Their project is based in a tribal area of India, providing livelihood to tribal women and youth. Aarohana is currently expanding to work with another group of tribal women. As of now, they have 20 artisans on board and can utilise one ton of packaging waste for upto 6 months.
They work on three areas:
Conservation: They approach the conservation of the environment and heritage using social involvement and traditional technology
Livelihoods: They generate livelihood opportunities for the grassroots while integrating social and environmental sustainability
Participation: They engage consumers and associates in this EcoSocial development process, to create a responsible economy.
Their Online Store features a variety of bags, totes, laptop cases, and other products made from the fabrics created from waste plastic.
Amita has worked extensively in sustainable development and corporate social responsibility since the past 8 years. An IT Engineer by basic education, she went on to do her Masters at Purdue University, the USA with a focus on Sustainability. Since then, she has worked with CSR teams of multinational corporations, consultancies, non-profits, and community-based organizations in the United States and India and eventually founded Aarohana EcoSocial Developments with the rich experience she gathered.
Founder & Director
Nandan has over a decade of experience working in Business Development and Procurement sectors of reputed companies like Tata Telecom, Sony, Future Group and Sify.
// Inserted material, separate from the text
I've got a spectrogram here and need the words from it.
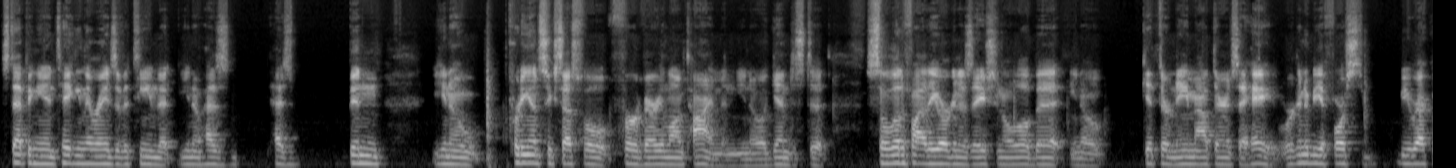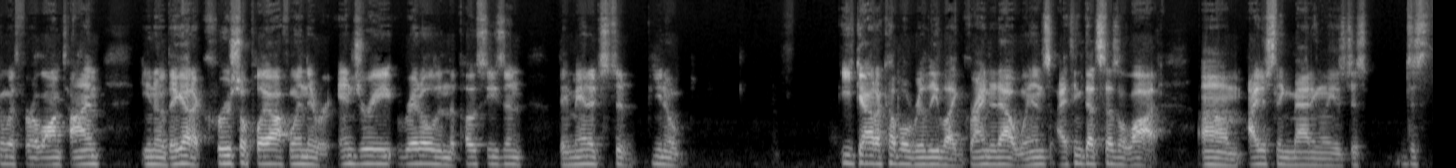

With profuse experience in managing projects, large teams and market relations, he has co-founded Aarohana with long-time friend, Amita.